- Collaborative Worldbuilding for Writers and Gamers / by Trent Hergenrader – “The digital technologies of the 21st century are reshaping how we experience storytelling. More than ever before, storylines from the world’s most popular narratives cross from the pages of books to the movie theatre, to our television screens and in comic books series. Plots intersect and intertwine, allowing audiences many different entry points to the narratives. In this sometimes bewildering array of stories across media, one thing binds them together: their large-scale fictional world. ‘Collaborative Worldbuilding for Writers and Gamers’ describes how writers can co-create vast worlds for use as common settings for their own stories. Using the worlds of ‘Star Wars,’ ‘Lord of the Rings,’ ‘A Game of Thrones,’ and ‘Dungeons & Dragons’ as models, this book guides readers through a step-by-step process of building sprawling fictional worlds complete with competing social forces that have complex histories and yet are always evolving. It also shows readers how to populate a catalog with hundreds of unique people, places, and things that grow organically from their world, which become a rich repository of story making potential. The companion website collaborativeworldbuilding.com features links to online resources, past worldbuilding projects, and an innovative card system designed to work with this book.”–Back cover
- Elements of Fiction / by Walter Mosley – “In his essential writing guide, ‘This Year You Write Your Novel,’ Walter Mosley supplied aspiring writers with the basic tools to write a novel in one year. In this complementary follow up, Mosley guides the writer through the elements of not just any fiction writing, but the kind of writing that transcends convention and truly stands out. How does one approach the genius of writers like Melville, Dickens, or Twain? In the ‘Elements of Fiction,’ Walter Mosley contemplates the answer. In a series of instructive and conversational chapters, Mosley demonstrates how to master fiction’s most essential elements: character and character development, plot and story, voice and narrative, context and description, and more. The result is a vivid depiction of the writing process, from the blank page to the first draft to rewriting, and rewriting again. Throughout, the ‘Elements of Fiction’ is enriched by brilliant demonstrative examples that Mosley himself has written here for the first time. Inspiring, accessible, and told in a voice both trustworthy and wise, the ‘Elements of Fiction’ will intrigue and encourage writers and readers alike.”–Publisher description

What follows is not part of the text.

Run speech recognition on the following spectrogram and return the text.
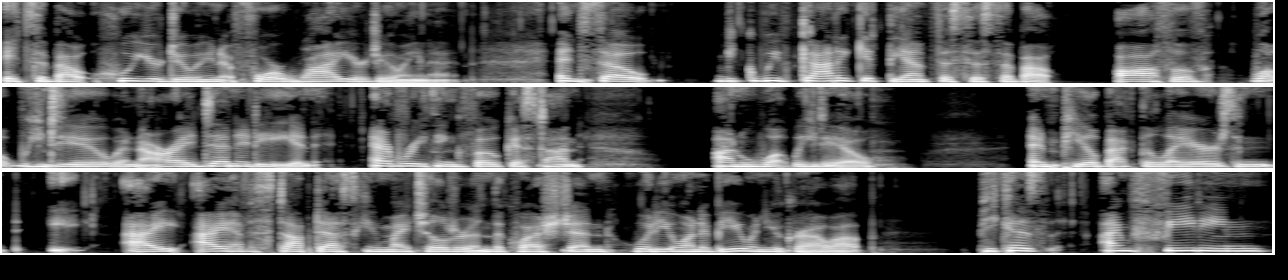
It's about who you're doing it for, why you're doing it. And so we- we've got to get the emphasis about off of what we do and our identity and everything focused on on what we do and peel back the layers and I I have stopped asking my children the question, what do you want to be when you grow up? Because I'm feeding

As always, if you need help finding these books, or would like to place any on hold, don’t hesitate to “Ask a Librarian” for assistance.